I’m usually not at a loss for words but, having a grandchild – the feelings are indescribable. My daughter Kelly delivered Troy Robert Molnar on July 28. We were sitting with Kelly’s in-laws in the waiting room, when her husband Josh walked in, wearing a totally deadpan expression. We were expecting another update but instead he blurted out, “It’s a boy!”
Much crying and hugging ensued. Later, I got to hold Troy – all seven pounds, twenty inches of him. A Forest Park restaurant manager had told me that holding a grandchild is like holding a blessing. He was right. Troy was a gift we didn’t have to work for, although I did dye my hair gray to look the part.
Kelly was a trooper during the delivery. Her name means “brave” in Gaelic. I’ve often seen her courage on display: from watching her learn to toddle safely up the stairs to seeing her complete the Chicago Marathon. Before that, Kelly was adventurous enough to enroll in a college in Michigan where she didn’t know a soul.
She met her husband there and Josh later moved from Detroit to Chicago to take a job. It’s not easy to tear yourself away from a close-knit family and friends but Josh made the sacrifice.
The couple found a house in the western suburbs, thanks to Forest Park Realtor, Joe Rice.
Former Forest Parker, Nicole Rice, lives a half mile from her new nephew. She’s provided solid support for her big sister. I knew the kids would be good friends when they reached their 20s but never expected such great teamwork.
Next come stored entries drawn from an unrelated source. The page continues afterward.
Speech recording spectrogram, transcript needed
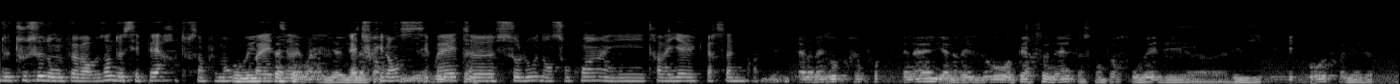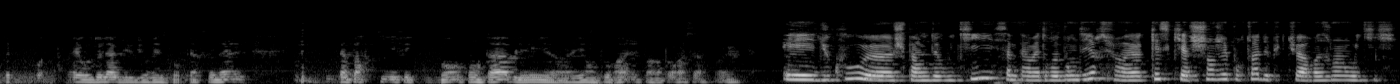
de tous ceux dont on peut avoir besoin, de ses pairs, tout simplement. Oui, pas être, être freelance, c'est pas être euh, solo dans son coin et travailler avec personne. Quoi. Il y a le réseau professionnel, il y a le réseau personnel, parce qu'on peut retrouver des, euh, des idées et autres. Il y a le, au-delà du, du réseau personnel, la partie effectivement comptable et, et entourage par rapport à ça. Et du coup, je parle de Wiki, ça me permet de rebondir sur qu'est-ce qui a changé pour toi depuis que tu as rejoint Wiki?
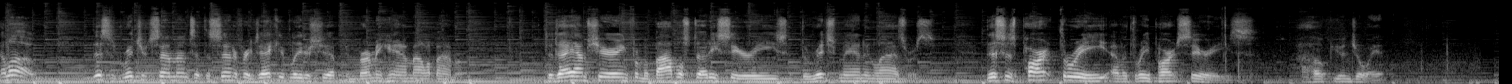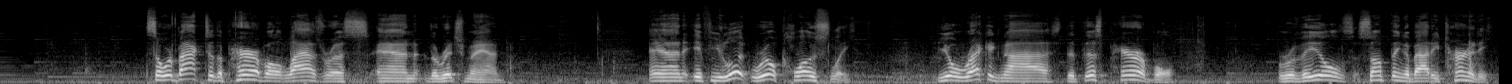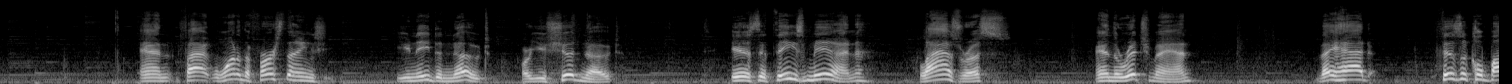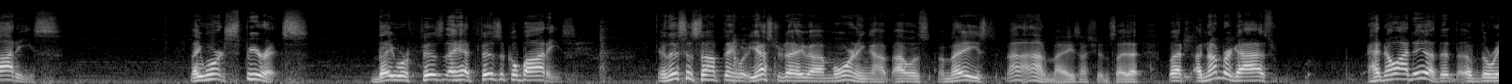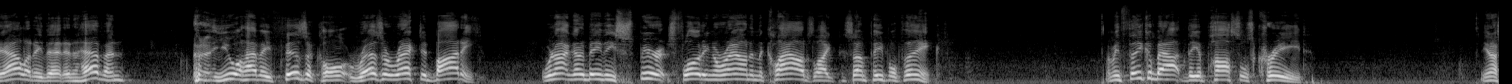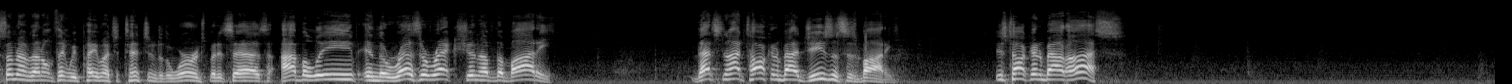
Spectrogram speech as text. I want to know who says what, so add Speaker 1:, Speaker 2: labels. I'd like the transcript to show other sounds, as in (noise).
Speaker 1: Hello, this is Richard Simmons at the Center for Executive Leadership in Birmingham, Alabama. Today I'm sharing from a Bible study series, The Rich Man and Lazarus. This is part three of a three part series. I hope you enjoy it. So we're back to the parable of Lazarus and the rich man. And if you look real closely, you'll recognize that this parable reveals something about eternity. And in fact, one of the first things you need to note, or you should note, is that these men, Lazarus and the rich man, they had physical bodies. They weren't spirits. They were phys- they had physical bodies. And this is something, yesterday uh, morning, I, I, was amazed, not, not, amazed, I shouldn't say that, but a number of guys had no idea that, of the reality that in heaven, (clears throat) you will have a physical, resurrected body. We're not going to be these spirits floating around in the clouds like some people think. I mean, think about the Apostles' Creed. You know, sometimes I don't think we pay much attention to the words, but it says, I believe in the resurrection of the body. That's not talking about Jesus' body. He's talking about us.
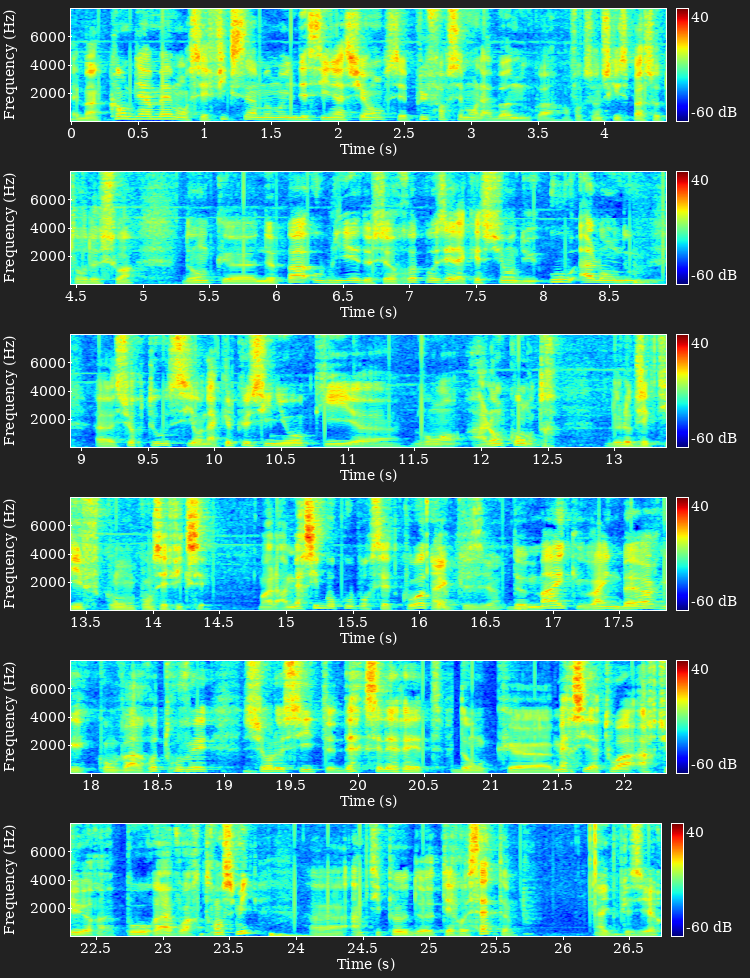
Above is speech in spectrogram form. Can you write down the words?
eh ben, quand bien même on s'est fixé un moment une destination, c'est plus forcément la bonne, en fonction de ce qui se passe autour de soi. Donc, euh, ne pas oublier de se reposer la question du où allons-nous, euh, surtout si on a quelques signaux qui vont à l'encontre de l'objectif qu'on s'est fixé. Voilà, merci beaucoup pour cette quote de Mike Weinberg qu'on va retrouver sur le site d'Accelerate. Donc euh, merci à toi Arthur pour avoir transmis euh, un petit peu de tes recettes. Avec plaisir.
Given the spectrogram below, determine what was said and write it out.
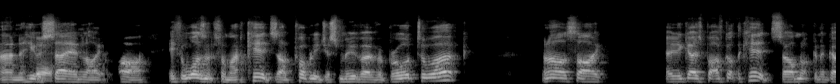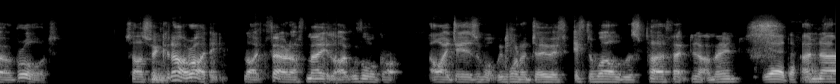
And he was Yeah. saying, like, oh, if it wasn't for my kids, I'd probably just move over abroad to work. And I was like, and he goes, but I've got the kids, so I'm not going to go abroad. So I was thinking, oh, right, like, fair enough, mate. Like, we've all got ideas of what we want to do if, if the world was perfect, you know what I mean? Yeah, definitely. And uh,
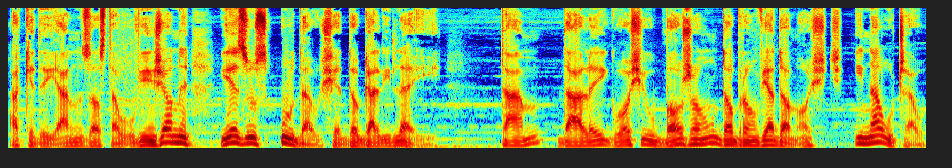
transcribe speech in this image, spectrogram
A kiedy Jan został uwięziony, Jezus udał się do Galilei. Tam dalej głosił Bożą dobrą wiadomość i nauczał.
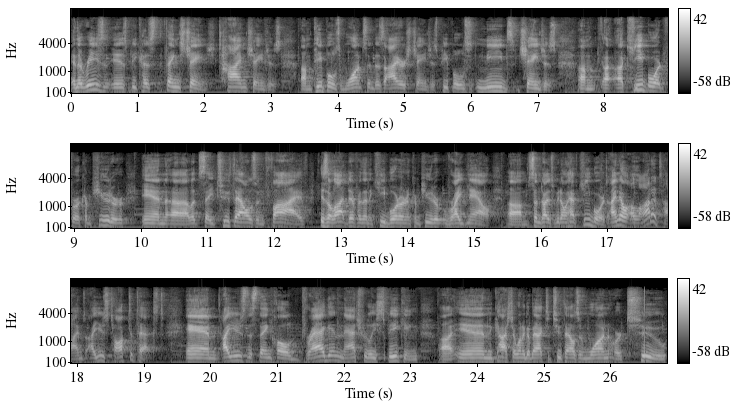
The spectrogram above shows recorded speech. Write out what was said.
And the reason is because things change. Time changes. Um, people's wants and desires changes. People's needs changes. Um, a, a, keyboard for a computer in uh, let's say 2005 is a lot different than a keyboard on a computer right now. Um, sometimes we don't have keyboards. I know a lot of times I use talk to text and I use this thing called Dragon naturally speaking uh, in gosh I want to go back to 2001 or two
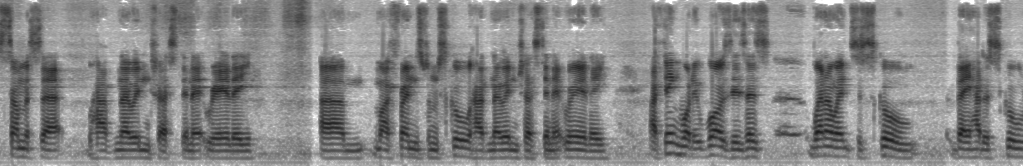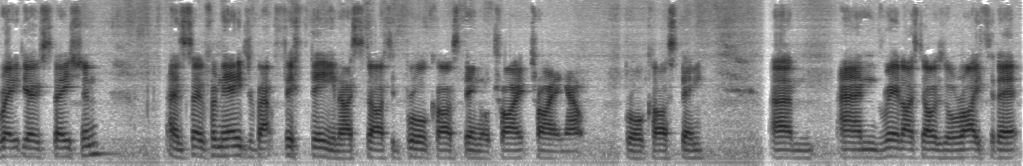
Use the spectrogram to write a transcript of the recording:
Somerset have no interest in it really. Um, my friends from school had no interest in it really. I think what it was is as when I went to school, they had a school radio station, and so from the age of about fifteen, I started broadcasting or try trying out broadcasting, um, and realised I was all right at it.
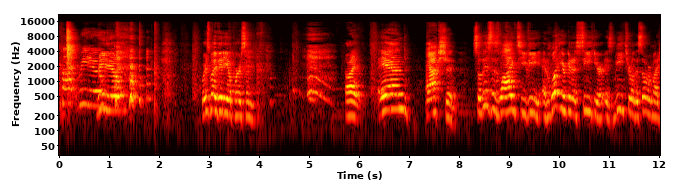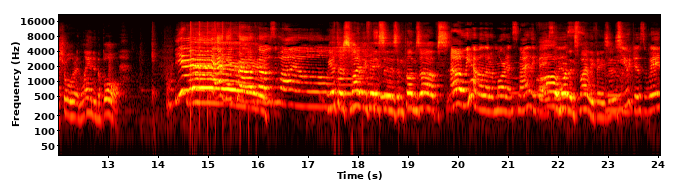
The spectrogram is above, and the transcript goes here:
Cut, redo. Redo. Where's my video person? All right, and action. So this is live TV, and what you're gonna see here is me throw this over my shoulder and land in the bowl. Yay! And the crowd goes wild. We have to have smiley faces and thumbs ups. Oh, we have a little more than smiley faces. Oh, more than smiley faces. You just wait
Troy’s timing couldn’t have been better, because my wife and I miss the days when we pushed strollers. I tried to enjoy the pool this summer but felt it was mainly geared to young kids. I walk past the baseball fields and don’t recognize the players or their parents. Plus, our friends tell us there’s no joy like having a grandkid. They get to spoil them, before returning them to their parents.
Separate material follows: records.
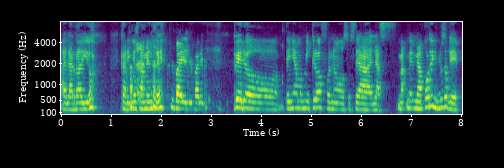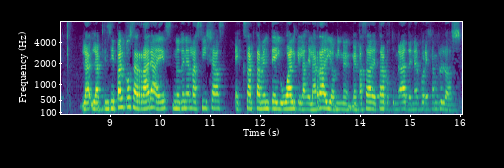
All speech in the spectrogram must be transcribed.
a la radio, cariñosamente. Pero teníamos micrófonos, o sea, las me, me acuerdo incluso que la, la principal cosa rara es no tener las sillas exactamente igual que las de la radio. A mí me, pasaba de estar acostumbrada a tener, por ejemplo, los,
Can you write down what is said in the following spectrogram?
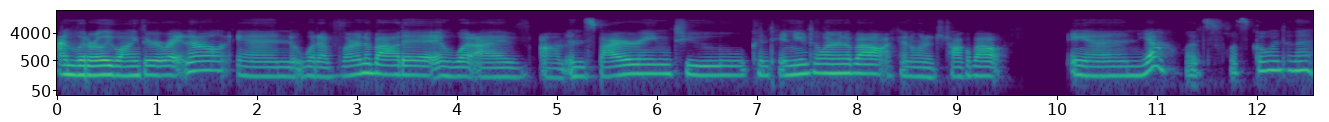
I'm literally going through it right now, and what I've learned about it and what I've um, inspiring to continue to learn about. I kind of wanted to talk about, and yeah, let's let's go into that.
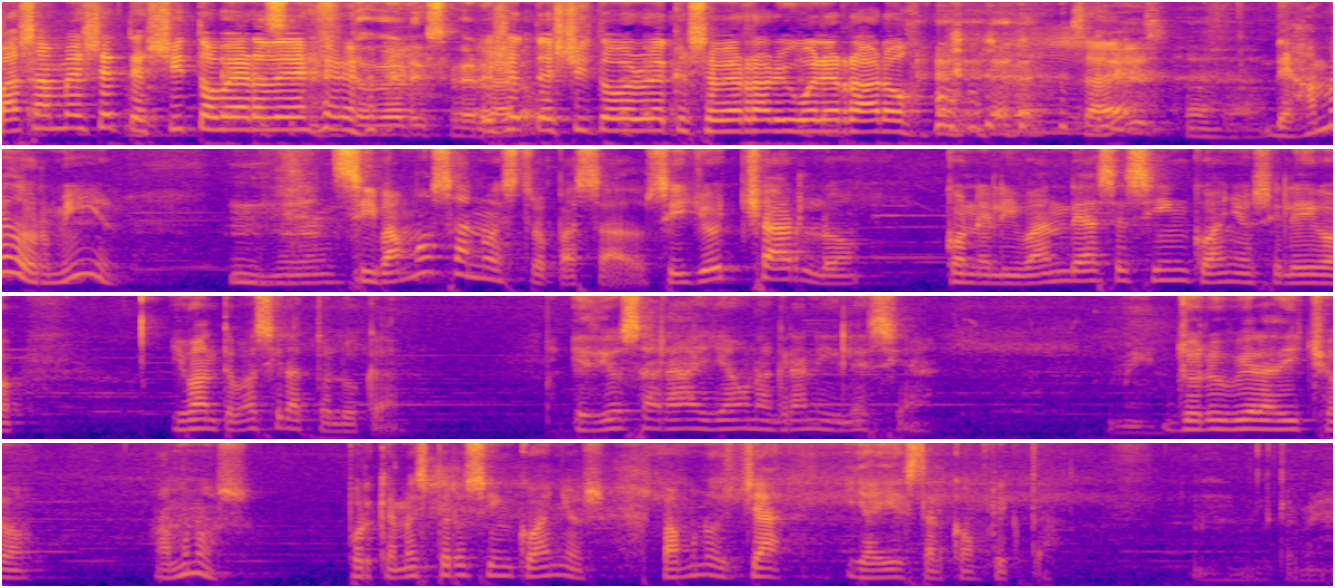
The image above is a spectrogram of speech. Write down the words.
Pásame ese tecito verde. Ese tecito verde que se ve Ese tecito verde que se ve raro y huele raro. ¿Sabes? Déjame dormir. Si vamos a nuestro pasado, si yo charlo con el Iván de hace cinco años y le digo, Iván, te vas a ir a Toluca y Dios hará allá una gran iglesia, Amén. yo le hubiera dicho, vámonos, porque me espero cinco años, vámonos ya. Y ahí está el conflicto, Qué bueno.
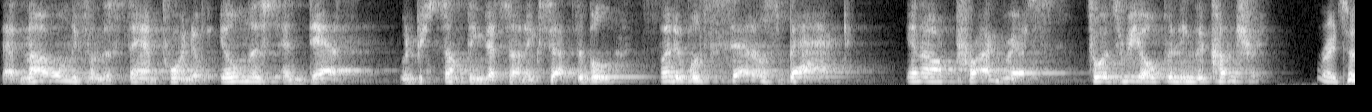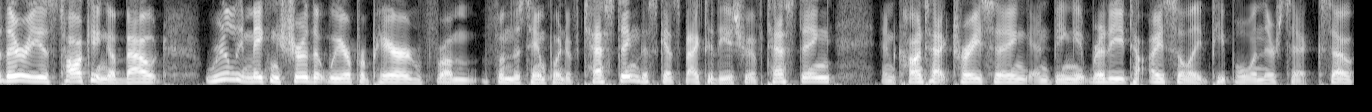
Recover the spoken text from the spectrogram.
that not only from the standpoint of illness and death would be something that's unacceptable, but it will set us back in our progress towards reopening the country. Right. So there he is talking about really making sure that we are prepared from from the standpoint of testing. This gets back to the issue of testing and contact tracing and being ready to isolate people when they're sick. So,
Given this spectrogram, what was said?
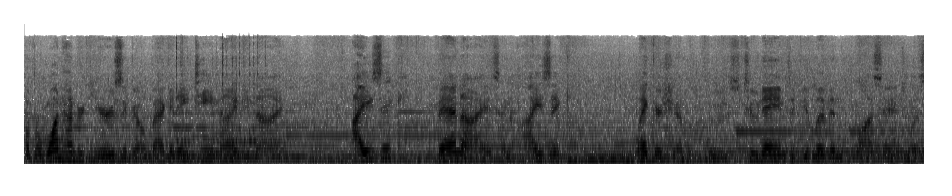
Over 100 years ago, back in 1899, Isaac Van Nuys and Isaac Lankershim, whose two names, if you live in Los Angeles,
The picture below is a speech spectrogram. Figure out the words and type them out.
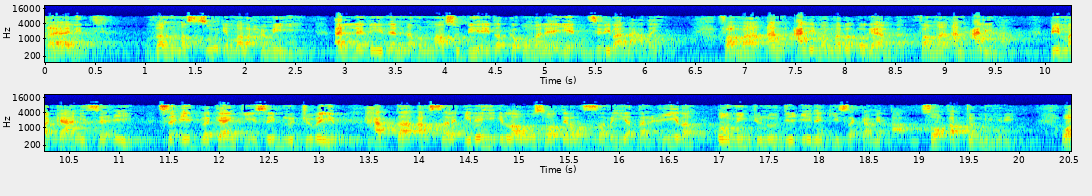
Khaalid danna suu'i malaxumihi alladii dannahu nnaasu bihi ay dadka u maleeyeen sidii baa dhacday. Famaa an calima maba ogaanba famaa an calima bimakaani saciid saciid makaankiisa ibnu jubayr xataa arsala ilayhi ilaa uu u soo dira sariyatan ciidan oo min junuudii ciidankiisa ka mid ah. Soo qabta buu yidhi wa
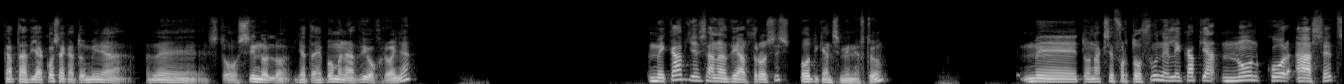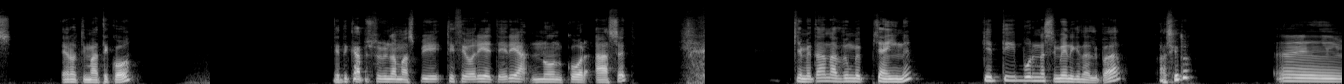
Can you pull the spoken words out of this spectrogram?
κατά 200 εκατομμύρια ε, στο σύνολο για τα επόμενα δύο χρόνια. Με κάποιες αναδιαρθρώσεις, ό,τι και αν σημαίνει αυτό. Με το να ξεφορτωθούν λέει κάποια non-core assets ερωτηματικό. Γιατί κάποιος πρέπει να μας πει τι θεωρεί η εταιρεία non-core asset. Και μετά να δούμε ποια είναι και τι μπορεί να σημαίνει και τα λοιπά. Άσχετο. Ε,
So, spoiling Troy will give us a chance to reconnect with the Park. It has a playground, where I used to push his mother on a swing. Forest Park also has candy stores, shops where we can buy him frozen treats, and a bakery. When Troy gets older, we can introduce him to archery, bowling, pool and, of course, softball.
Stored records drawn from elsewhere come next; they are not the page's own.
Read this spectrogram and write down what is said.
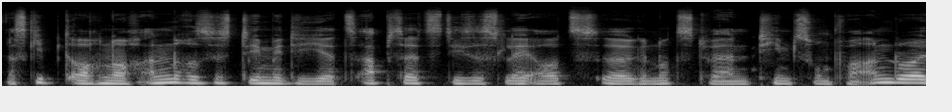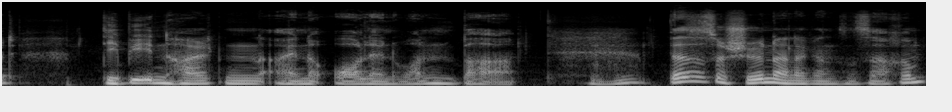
Es gibt auch noch andere Systeme, die jetzt abseits dieses Layouts äh, genutzt werden, Teams Room for Android. Die beinhalten eine All-in-One-Bar. Mhm. Das ist das Schöne an der ganzen Sache.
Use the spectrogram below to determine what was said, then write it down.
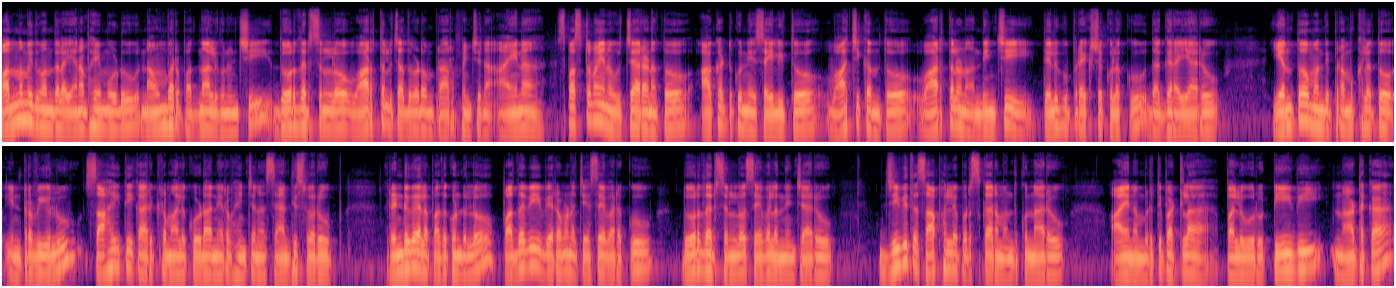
పంతొమ్మిది వందల ఎనభై మూడు నవంబర్ పద్నాలుగు నుంచి దూరదర్శన్లో వార్తలు చదవడం ప్రారంభించిన ఆయన స్పష్టమైన ఉచ్చారణతో ఆకట్టుకునే శైలితో వాచికంతో వార్తలను అందించి తెలుగు ప్రేక్షకులకు దగ్గరయ్యారు. ఎంతోమంది ప్రముఖులతో ఇంటర్వ్యూలు సాహితీ కార్యక్రమాలు కూడా నిర్వహించిన శాంతి స్వరూప్ రెండు వేల పదకొండులో పదవీ విరమణ చేసే వరకు దూరదర్శన్లో సేవలందించారు. జీవిత సాఫల్య పురస్కారం అందుకున్నారు. ఆయన మృతి పట్ల పలువురు టీవీ నాటక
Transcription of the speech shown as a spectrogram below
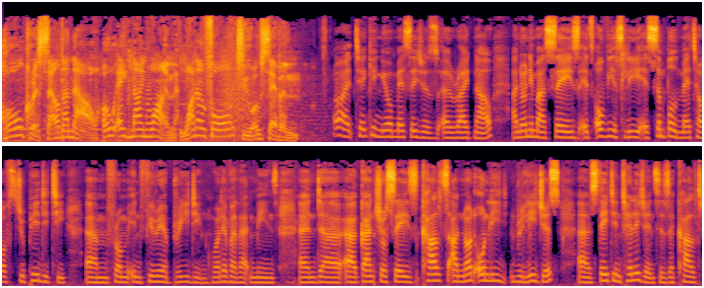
Call Griselda now 0891 104 207. All right, taking your messages uh, right now. Anonymous says it's obviously a simple matter of stupidity um, from inferior breeding, whatever that means. And uh, uh, Gancho says cults are not only religious, uh, state intelligence is a cult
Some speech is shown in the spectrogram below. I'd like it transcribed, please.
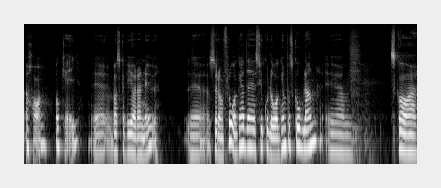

I’m thankful Troy has such fine parents. Kelly said she’s wanted to be a mom ever since she was a little girl. She has a very nurturing nature. Josh is exceptionally caring and protective of his young family. Like many dads, he’s thrilled to have a son.
I was also thinking of the significance of Troy’s name. The dictionary said it’s the unit used in weighing gold. How appropriate.
John Rice is a columnist/private detective, who has seen his business and family thrive in Forest Park. He thoroughly enjoys life in the village and still gets a thrill smelling Red Hots, watching softball and strolling through cemeteries.